Huge Gender Differences Persist on SAT Math Test
Math SAT Percentile Ranks: Males and Females, 2011
1. For all math SAT scores of 580 and above (70th percentile), male students outnumbered female students (see table above).
2. As the scores increased by 10-point intervals from 580 to 800, the male-female ratio increased in almost all cases, reaching a peak of 2.12-t0-1 for scores of 780. For perfect scores of 800, the male-female ratio was 1.95-t0-1.
3. More women (873,896) than men (768,554) took the SAT test in 2010, and to adjust for those differences in sample sizes, we can calculate that 1.19% of males had perfect 800 scores compared to 0.54% of females, for an adjusted male-female ratio of 2.21-to-1 (vs. the 1.95 unadjusted ratio).
These results are especially significant because female high school students are generally better students overall than males, and equally or better prepared for the SAT Math test than male students:
a. Females outnumbered males in the top 10% of their 2011 graduating classes - there were 127 female students in the top 10% of high school classes for every 100 male students (56% female to 44% male).
b. Nationwide, there were 144 female high school students with GPAs of A+ for every 100 males (59% female vs. 41% male).
c. Females had a higher average GPA of 3.40 compared to 3.27 on average for male students in 2011.
d. More high school girls than boys took advanced AP/honors math classes in high school (117 females per 100 males) and science classes (122 females per 100 males).
e. More high school girls (54%) than boys (46%) studied mathematics for four years in high school, and those percentages were the same for students studying four years of high school science.
Despite the huge differences in math performance by gender (both on average and at the high end of performance), we frequently hear statements like this: "There just aren't gender differences anymore in math performance," says Universityof Wisconsin-Madison psychology professor Janet Hyde, "So parents and teachers need to revise their thoughts about this.

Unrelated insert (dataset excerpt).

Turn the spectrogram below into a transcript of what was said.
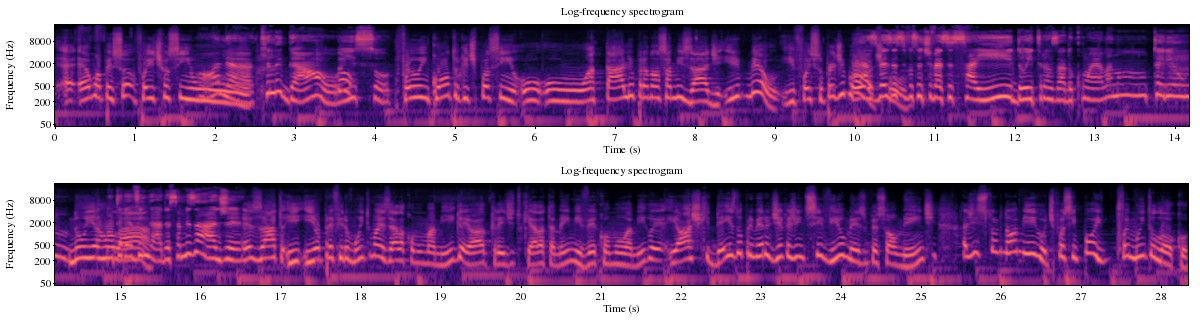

Stereotypes are very, very resistant to change, but as a scientist I have to challenge them with data."
Given the significant and persistent gender differences in SAT math test scores that have persisted over many generations, the scientific data about gender differences in math performance would seem to present a serious challenge to Professor Hyde's claims of no gender differences in math performance.